Exactly reproduce the lines of the listing below from the one containing "One fault per" through the one containing "Language and emotion: Russian, positive". Skip the images.
******************************
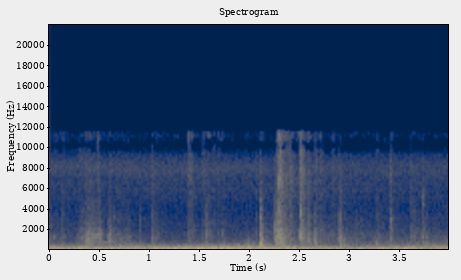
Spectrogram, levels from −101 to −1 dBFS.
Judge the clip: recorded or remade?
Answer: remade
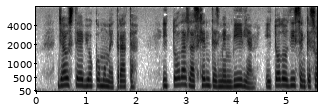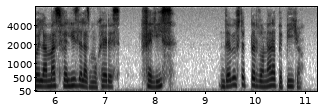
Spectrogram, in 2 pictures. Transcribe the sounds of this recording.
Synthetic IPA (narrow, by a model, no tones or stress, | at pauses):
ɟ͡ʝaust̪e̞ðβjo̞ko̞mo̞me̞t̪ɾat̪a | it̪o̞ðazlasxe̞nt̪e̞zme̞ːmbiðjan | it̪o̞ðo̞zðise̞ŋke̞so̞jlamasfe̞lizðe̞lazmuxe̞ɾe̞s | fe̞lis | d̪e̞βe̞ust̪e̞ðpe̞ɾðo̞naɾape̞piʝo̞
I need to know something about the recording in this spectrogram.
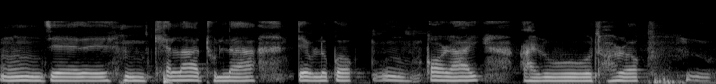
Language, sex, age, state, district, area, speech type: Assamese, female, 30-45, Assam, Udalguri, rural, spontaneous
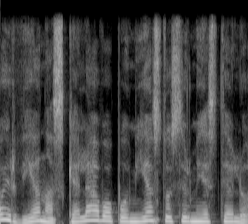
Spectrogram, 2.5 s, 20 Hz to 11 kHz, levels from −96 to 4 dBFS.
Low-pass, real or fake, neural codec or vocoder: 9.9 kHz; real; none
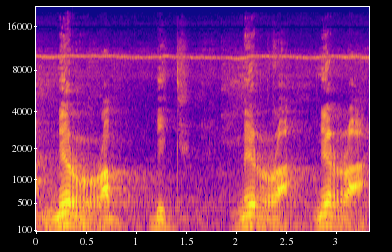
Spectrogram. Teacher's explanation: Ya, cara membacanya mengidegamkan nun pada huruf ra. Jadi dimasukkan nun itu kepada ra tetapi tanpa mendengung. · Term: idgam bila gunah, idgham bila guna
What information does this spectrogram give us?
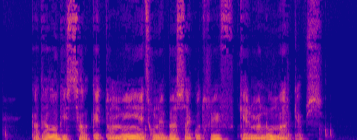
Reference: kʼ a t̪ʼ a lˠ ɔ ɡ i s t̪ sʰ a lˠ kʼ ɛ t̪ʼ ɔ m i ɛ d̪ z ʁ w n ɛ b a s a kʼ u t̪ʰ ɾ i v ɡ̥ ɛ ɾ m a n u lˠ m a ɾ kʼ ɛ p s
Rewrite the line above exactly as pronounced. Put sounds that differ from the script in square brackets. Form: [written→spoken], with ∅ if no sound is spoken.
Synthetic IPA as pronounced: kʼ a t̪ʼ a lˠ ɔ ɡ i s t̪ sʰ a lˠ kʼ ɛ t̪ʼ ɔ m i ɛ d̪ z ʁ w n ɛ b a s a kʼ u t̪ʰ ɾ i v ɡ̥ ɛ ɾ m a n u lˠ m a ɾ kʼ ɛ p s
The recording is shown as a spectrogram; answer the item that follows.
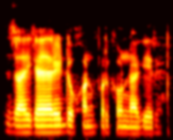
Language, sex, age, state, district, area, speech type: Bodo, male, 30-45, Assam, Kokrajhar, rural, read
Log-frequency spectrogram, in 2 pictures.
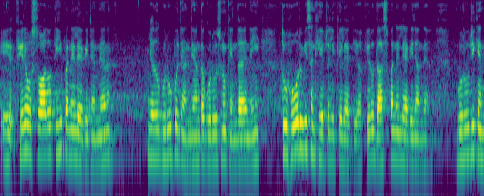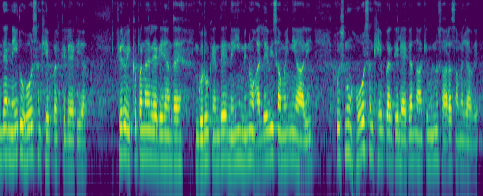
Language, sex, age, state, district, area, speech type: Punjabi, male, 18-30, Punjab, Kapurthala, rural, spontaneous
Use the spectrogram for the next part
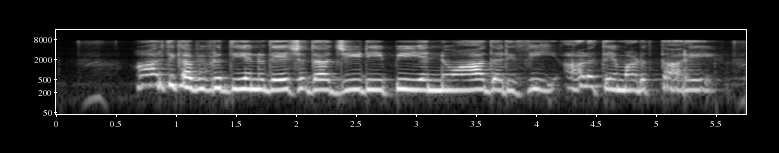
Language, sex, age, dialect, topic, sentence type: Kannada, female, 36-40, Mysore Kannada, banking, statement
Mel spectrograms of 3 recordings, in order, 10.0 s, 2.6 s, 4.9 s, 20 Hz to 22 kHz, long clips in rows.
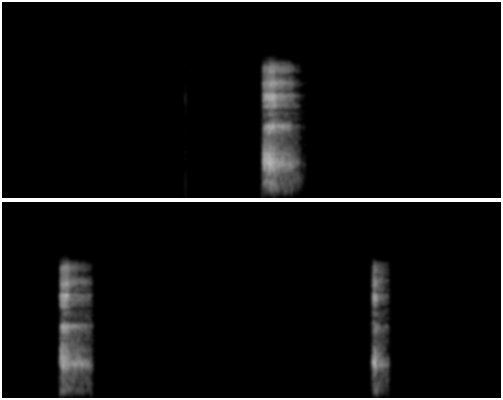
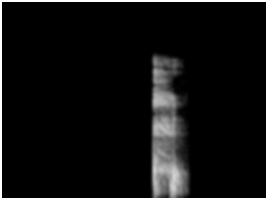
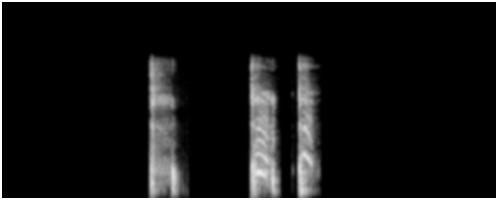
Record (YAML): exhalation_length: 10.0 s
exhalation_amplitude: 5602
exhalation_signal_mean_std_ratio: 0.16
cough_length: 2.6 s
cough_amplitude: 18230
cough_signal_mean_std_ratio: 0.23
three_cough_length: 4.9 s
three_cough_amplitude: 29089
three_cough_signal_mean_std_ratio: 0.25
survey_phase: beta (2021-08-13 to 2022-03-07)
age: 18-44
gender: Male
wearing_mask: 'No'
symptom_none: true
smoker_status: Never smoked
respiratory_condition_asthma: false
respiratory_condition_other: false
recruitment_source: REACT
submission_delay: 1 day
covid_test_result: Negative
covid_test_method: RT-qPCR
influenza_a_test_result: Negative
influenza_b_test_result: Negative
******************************
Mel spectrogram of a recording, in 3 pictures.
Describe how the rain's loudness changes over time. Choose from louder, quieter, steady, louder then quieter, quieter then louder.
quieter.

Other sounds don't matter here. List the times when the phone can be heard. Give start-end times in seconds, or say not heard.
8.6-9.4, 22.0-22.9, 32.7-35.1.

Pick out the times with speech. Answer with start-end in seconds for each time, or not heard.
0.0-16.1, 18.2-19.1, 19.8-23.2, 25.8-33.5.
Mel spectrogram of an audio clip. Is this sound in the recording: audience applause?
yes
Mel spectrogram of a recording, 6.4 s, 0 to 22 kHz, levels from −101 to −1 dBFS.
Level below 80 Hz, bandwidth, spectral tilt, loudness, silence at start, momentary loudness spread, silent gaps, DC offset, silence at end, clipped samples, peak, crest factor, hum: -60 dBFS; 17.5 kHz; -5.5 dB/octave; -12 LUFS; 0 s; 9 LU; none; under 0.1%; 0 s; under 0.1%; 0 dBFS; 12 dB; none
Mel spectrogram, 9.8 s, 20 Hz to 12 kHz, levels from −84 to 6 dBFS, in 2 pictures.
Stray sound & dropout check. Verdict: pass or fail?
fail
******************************
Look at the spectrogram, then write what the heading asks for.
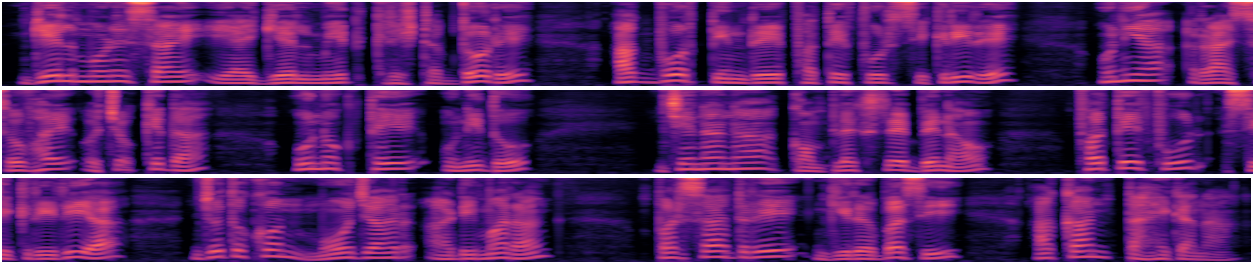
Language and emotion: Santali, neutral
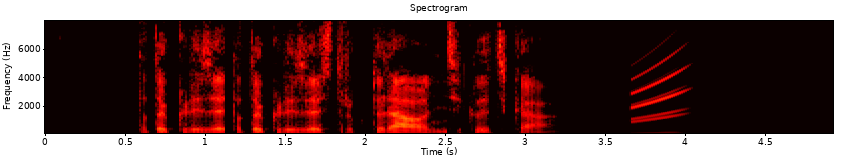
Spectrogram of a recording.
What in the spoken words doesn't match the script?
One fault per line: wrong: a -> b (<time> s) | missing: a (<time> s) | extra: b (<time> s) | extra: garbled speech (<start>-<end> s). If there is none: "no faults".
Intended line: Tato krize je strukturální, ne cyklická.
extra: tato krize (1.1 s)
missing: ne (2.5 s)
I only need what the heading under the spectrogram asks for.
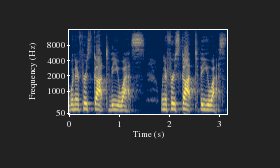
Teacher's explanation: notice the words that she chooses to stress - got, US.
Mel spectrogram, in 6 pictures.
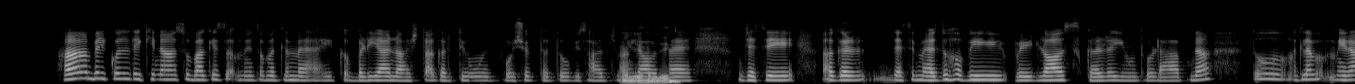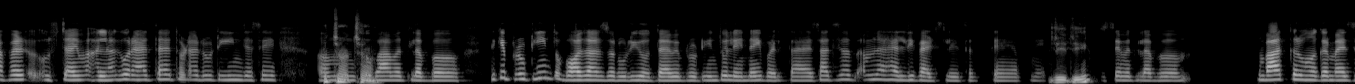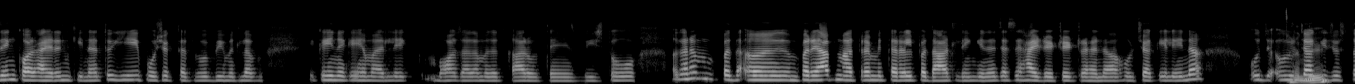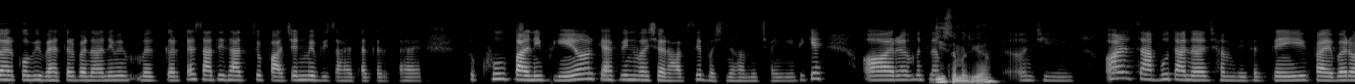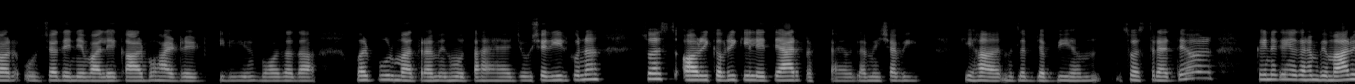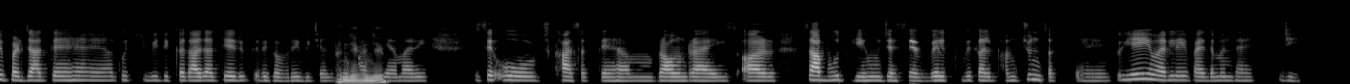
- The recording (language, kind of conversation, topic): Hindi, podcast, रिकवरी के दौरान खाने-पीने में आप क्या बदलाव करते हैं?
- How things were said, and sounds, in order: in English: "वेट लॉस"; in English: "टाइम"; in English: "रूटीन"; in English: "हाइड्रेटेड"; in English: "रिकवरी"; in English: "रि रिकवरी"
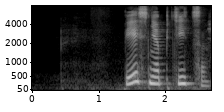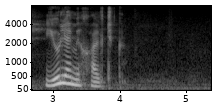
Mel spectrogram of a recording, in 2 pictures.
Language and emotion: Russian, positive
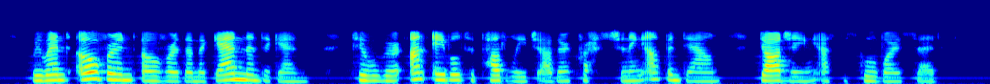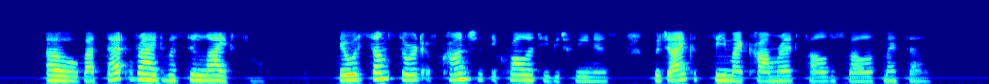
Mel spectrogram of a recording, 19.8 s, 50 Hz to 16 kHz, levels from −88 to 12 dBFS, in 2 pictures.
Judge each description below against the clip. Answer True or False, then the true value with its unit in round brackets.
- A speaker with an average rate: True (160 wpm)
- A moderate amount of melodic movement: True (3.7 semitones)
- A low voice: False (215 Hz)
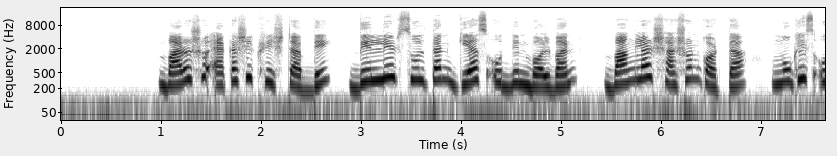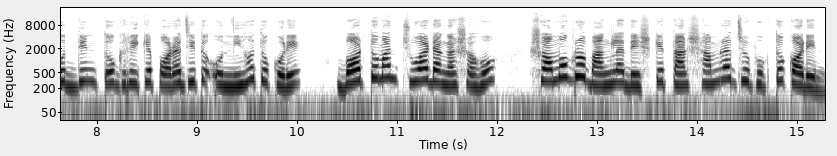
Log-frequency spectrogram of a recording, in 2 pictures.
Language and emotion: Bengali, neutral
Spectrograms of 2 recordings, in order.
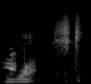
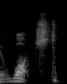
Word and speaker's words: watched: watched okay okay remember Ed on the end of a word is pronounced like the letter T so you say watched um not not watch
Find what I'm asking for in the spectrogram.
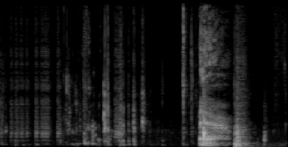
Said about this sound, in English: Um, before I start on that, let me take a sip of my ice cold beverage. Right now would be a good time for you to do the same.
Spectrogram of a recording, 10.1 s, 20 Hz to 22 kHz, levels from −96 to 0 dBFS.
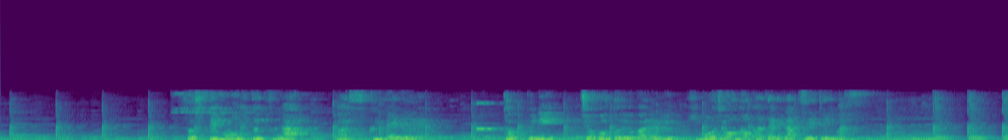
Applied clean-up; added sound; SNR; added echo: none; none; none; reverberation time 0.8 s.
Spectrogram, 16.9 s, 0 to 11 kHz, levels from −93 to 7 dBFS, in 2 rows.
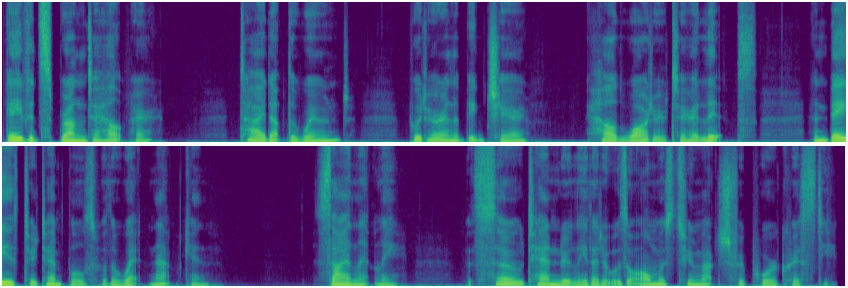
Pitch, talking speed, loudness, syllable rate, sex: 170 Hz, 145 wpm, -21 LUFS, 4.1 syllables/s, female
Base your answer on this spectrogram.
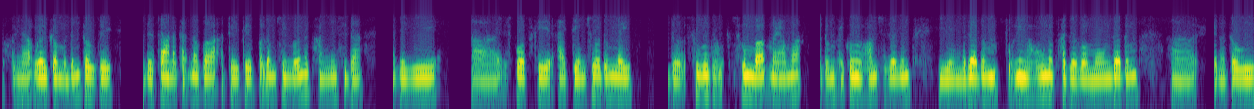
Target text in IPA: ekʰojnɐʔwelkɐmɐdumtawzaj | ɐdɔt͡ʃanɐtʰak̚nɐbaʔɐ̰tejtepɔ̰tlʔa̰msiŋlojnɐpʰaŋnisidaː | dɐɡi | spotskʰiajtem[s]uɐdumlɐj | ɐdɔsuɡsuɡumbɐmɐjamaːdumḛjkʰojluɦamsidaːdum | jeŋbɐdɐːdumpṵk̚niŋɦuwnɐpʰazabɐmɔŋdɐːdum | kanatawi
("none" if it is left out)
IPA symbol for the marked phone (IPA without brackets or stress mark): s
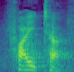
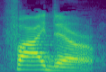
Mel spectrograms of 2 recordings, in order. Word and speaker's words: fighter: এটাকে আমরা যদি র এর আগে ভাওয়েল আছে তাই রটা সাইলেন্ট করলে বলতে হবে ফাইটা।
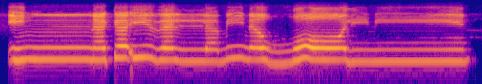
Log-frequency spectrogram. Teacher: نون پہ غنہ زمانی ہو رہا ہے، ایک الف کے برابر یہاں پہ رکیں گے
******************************
### Written solution:
One fault per line: wrong: a -> b (<time> s) | missing: a (<time> s) | extra: b (<time> s) | extra: garbled speech (<start>-<end> s). If there is none: "no faults".
Intended line: Tato krize je strukturální, ne cyklická.
extra: tato krize (1.1 s)
missing: ne (2.5 s)
I only need what the heading under the spectrogram asks for.
Teacher's explanation: notice the words that she chooses to stress - got, US.
Mel spectrogram, in 6 pictures.
- The recording (language, kind of conversation, topic): Hindi, podcast, रिकवरी के दौरान खाने-पीने में आप क्या बदलाव करते हैं?
- How things were said, and sounds, in order: in English: "वेट लॉस"; in English: "टाइम"; in English: "रूटीन"; in English: "हाइड्रेटेड"; in English: "रिकवरी"; in English: "रि रिकवरी"
Mel spectrogram of a recording, in 2 pictures.
Language and emotion: Russian, positive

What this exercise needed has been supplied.